Saved data entries
=== Begin Enclosure ===

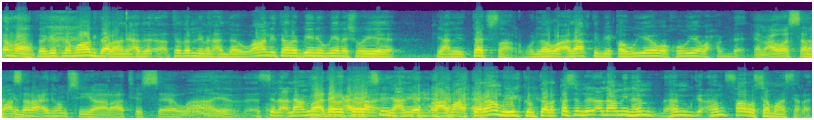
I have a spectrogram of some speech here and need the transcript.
تمام. فقلت له ما أقدر أنا أعذ- أعتذر لي من عنده. وأنا ترى بيني وبينه شوية يعني تاتش صار ولا هو علاقتي بيه قوية وأخويا وأحبه. يا معوسه ما صار عندهم سيارات هسه و... ما هسه الإعلاميين ترى. يعني مع, احترامي لكم ترى قسم من الاعلاميين هم هم هم صاروا سماسرة.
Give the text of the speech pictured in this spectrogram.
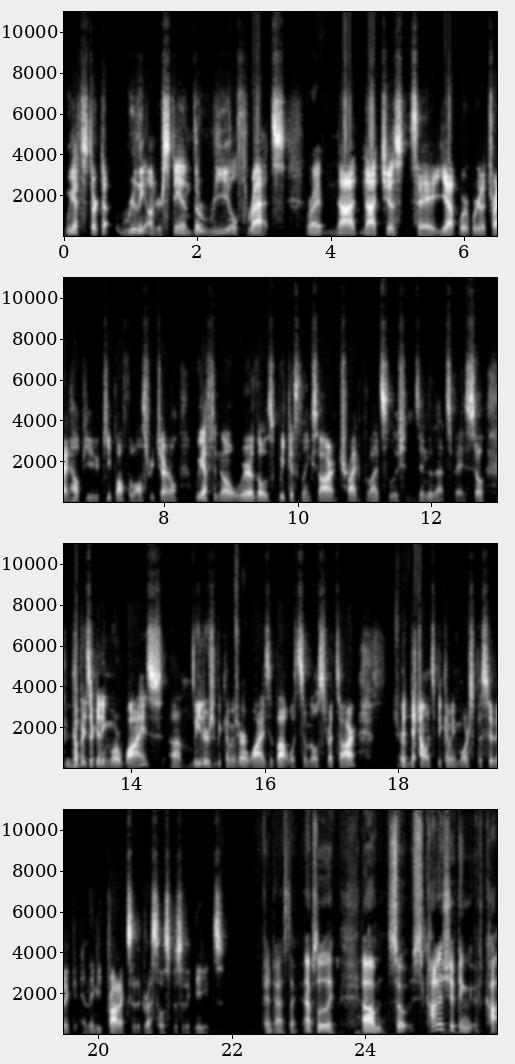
we have to start to really understand the real threats. Right. Not not just say, yeah, we're, we're going to try and help you keep off the Wall Street Journal. We have to know where those weakest links are and try to provide solutions into that space. So mm-hmm. companies are getting more wise. Um, leaders are becoming sure. more wise about what some of those threats are. Sure. But now it's becoming more specific, and they need products that address those specific needs. Fantastic, absolutely. Um, so, kind of shifting co-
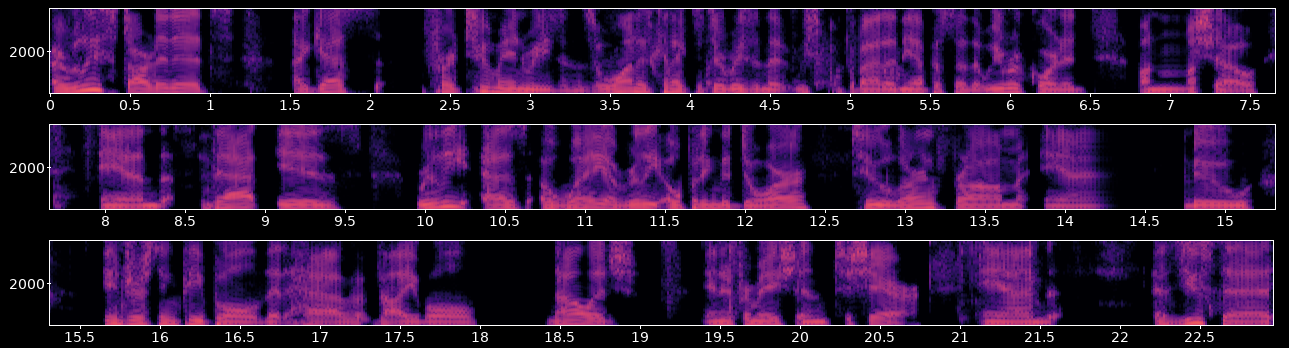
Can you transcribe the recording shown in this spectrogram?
I really started it, I guess, for two main reasons. One is connected to a reason that we spoke about in the episode that we recorded on my show, and that is really as a way of really opening the door to learn from and to interesting people that have valuable knowledge and information to share. And as you said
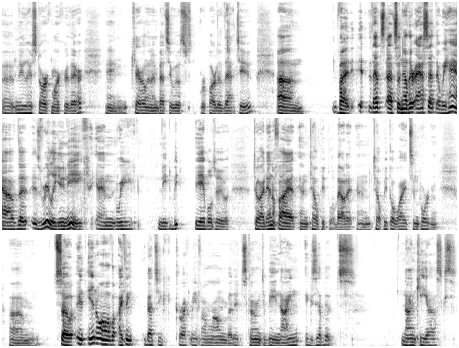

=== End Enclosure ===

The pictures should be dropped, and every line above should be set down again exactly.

> _Answer space_:
I have a spectrogram of some speech here and need the transcript.
تمام. فقلت له ما أقدر أنا أعذ- أعتذر لي من عنده. وأنا ترى بيني وبينه شوية يعني تاتش صار ولا هو علاقتي بيه قوية وأخويا وأحبه. يا معوسه ما صار عندهم سيارات هسه و... ما هسه الإعلاميين ترى. يعني مع, احترامي لكم ترى قسم من الاعلاميين هم هم هم صاروا سماسرة.
Give the text of the speech pictured in this spectrogram.
we have to start to really understand the real threats. Right. Not not just say, yeah, we're, we're going to try and help you keep off the Wall Street Journal. We have to know where those weakest links are and try to provide solutions into that space. So mm-hmm. companies are getting more wise. Um, leaders are becoming sure. more wise about what some of those threats are. Sure. But now it's becoming more specific, and they need products that address those specific needs. Fantastic, absolutely. Um, so, kind of shifting co-
Can you transcribe the recording shown in this spectrogram?
I really started it, I guess, for two main reasons. One is connected to a reason that we spoke about in the episode that we recorded on my show, and that is really as a way of really opening the door to learn from and to interesting people that have valuable knowledge and information to share. And as you said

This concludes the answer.